I believe that cooperation on missile defence could still be a real game-changer in NATO-Russia relations.  And I still hope that Russia may yet join us in this endeavour, and in doing so improve NATO’s security and Russia’s security.  But if this opportunity is missed, life will go on.  NATO will continue to develop the capabilities it deems necessary to defend itself against the growing missile threat.

Let me conclude with a few words on NATO’s engagement with third states on missile defence, and specifically about NATO’s engagement with Israel and other Middle Eastern states.

The Alliance remains prepared to engage with third states on a case-by-case basis to maximize transparency, mutual confidence, and system effectiveness.  It is only appropriate that we do so.  Missile defence is a strategic capability.  As such, it could have an impact on our neighbours and partners, in Europe and beyond.

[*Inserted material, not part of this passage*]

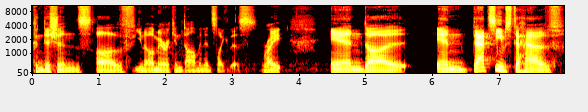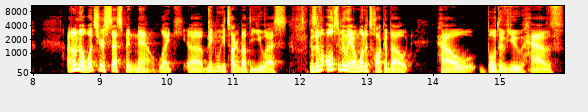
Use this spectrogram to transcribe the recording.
conditions of you know American dominance like this, right? And uh, and that seems to have. I don't know. What's your assessment now? Like, uh, maybe we could talk about the U.S. because ultimately, I want to talk about how both of you have,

For the moment, NATO and Israel do not have a dialogue on missile defence.  But I believe that such a dialogue, should the Allies and Israel decide to pursue it, would be helpful – for NATO and for Israel.  Israel has unique BMD capabilities and is improving them all the time. Allies could learn from Israeli experiences and there are lessons Israel might learn from NATO’s collective approach.  I am convinced there is also a considerable amount we could learn from each other on threat assessment, command and control arrangements, and the consequences of missile intercept.

NATO has not yet engaged in discussions on missile defence with any of its other Middle Eastern partners.  Like Israel, the Gulf States are cooperating extensively with the United States on a bilateral basis to bolster their missile defence capabilities.  This includes the hosting of Patriot batteries and the acquisition of their own Patriot and THAAD systems.   The growing interest in missile defence is based on a shared concern on the part of the US and its Gulf partners about the destabilizing potential of Iran’s expanding arsenal of ballistic missiles, and the leverage those systems, if not countered, could provide in a crisis. 

As the Gulf Cooperation Council moves to develop closer collaboration in the military sphere, there could be opportunities for closer regional cooperation on missile defence in the Gulf – such as the pooling and sharing of early-warning information, joint training and exercises and, perhaps in the longer term, joint command and control.  As they consider such opportunities, the Gulf states might learn from NATO’s multinational approach to missile defence.  Collaborative efforts among the Gulf countries could enhance the effectiveness of their national missile defence capabilities and thus be of indirect benefit to Israel. 

To conclude, from the NATO perspective, missile defence will clearly be of increasing importance to the Alliance in the coming years, has the potential to strengthen regional stability, and could be a game-changer in our relations with Russia.  Let me thank the INSS, once again, for the opportunity to kick off this timely conference.